The following year, Ebert and May starred with Soviet world champions David Rigert and Vasily Alekseyev at the NZ Games, televised in full colour for the first time.
But after losing his Commonwealth title in Edmonton 1978, Ebert retired and continued his involvement through coaching and administration. He is still a national selector for the current crop of athletes.
And he continued to lift.
"I think that's the very exciting thing about Masters. It is an opportunity for people in their older years to really enjoy the competitiveness of serious competition, and then the camaraderie afterwards, without feeling like all the world is on your shoulders, if you don't win a gold medal.
"When you're a young athlete, man, that pressure is incredible. At least, at the Masters, you can share a beer afterwards, talk about what a great competition it was and catch up with old mates."
For many Masters Games entrants, the biggest challenge will be a mental one - somehow setting aside the feats of their prime to enjoy another side of sport.
"If I'm lifting at my best, I can lift about 60% of what I could when I was 24-25," assesses Ebert. "Athletes in all sports find that hard to come to terms with.
"They think 'why would I do something that's half of what I could do as a young athlete?', but I think that sports have a lot more to offer.
"Firstly, it relieves mental stress, if you're in business, and it also maintains your health. Thirdly, it's a great friendship connection with no age barriers - I often train with 15-16-year-old athletes."
In the gym, under the eye of 2014 Glasgow Commonwealth Games champion Richie Patterson, the chemistry between Tony and Jennifer is equal parts encouraging and demanding.
Even a wily master like Ebert admits there's always more to learn - something about old dog, new tricks - and there's no telling who will provide that key piece of intelligence that will lead to improvement.

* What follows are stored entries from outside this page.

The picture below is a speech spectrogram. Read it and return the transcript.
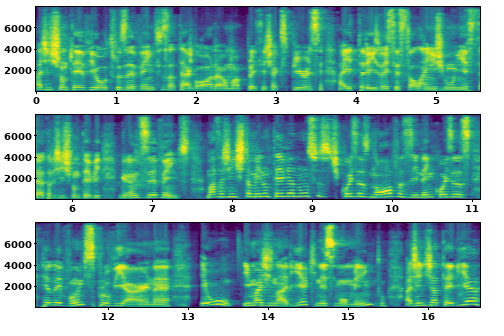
a gente não teve outros eventos até agora, uma PlayStation Experience, a E3 vai ser só lá em junho, etc. A gente não teve grandes eventos. Mas a gente também não teve anúncios de coisas novas e nem coisas relevantes para o VR, né? Eu imaginaria que nesse momento a gente já teria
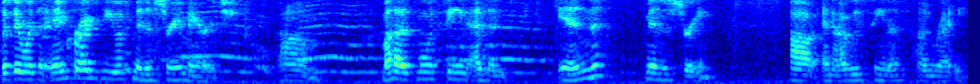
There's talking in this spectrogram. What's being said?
But there was an incorrect view of ministry and marriage. Um, my husband was seen as an in ministry, uh, and I was seen as unready.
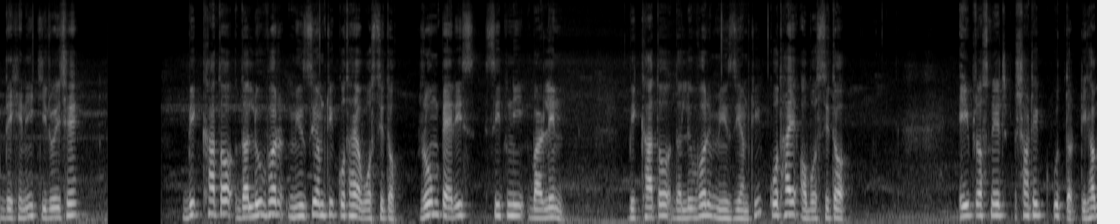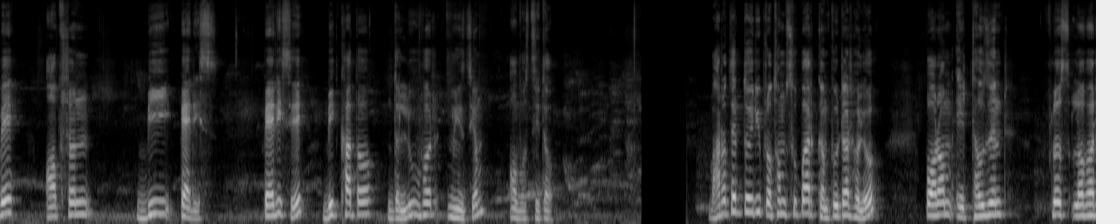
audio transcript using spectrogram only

His intense focus is like an updated, more venerable version of those scratchy images from a bygone era. The competitive fire is still there, but now in living colour.
"I think It will be harder for him to win," says Jennifer, weighing up their respective chances of success. "Some of the athletes he's up against are still in magnificent shape and are still lifting some big weights."
Hubby echoes that assessment.
"There are quite a few [opponents] and it will be hard," says Tony. "But I've always been reasonably confident of performing well, so if the question is 'can I win?', the answer is 'yes, I can'."
Win or lose, there is one sure bet - Ebert will be found enjoying a nice glass of wine afterwards, perhaps another departure from those halcyon days.
"You're allowed one pinot noir a week, because that is the only alcohol that doesn't reduce testosterone," he informs. "That's important, if you want to have a bit of get up and go."
Brilliant ... sports science at its most convenient.
The 2017 World Masters Games weightlifting competition runs from April 22-29 at the AUT Millennium, Mairangi Bay.
1970 Edinburgh Commonwealth Games - silver medal
1972 Munich Olympics - 17th
1974 Christchurch Commonwealth Games - gold medal
1978 Edmonton Commonwealth Games - ninth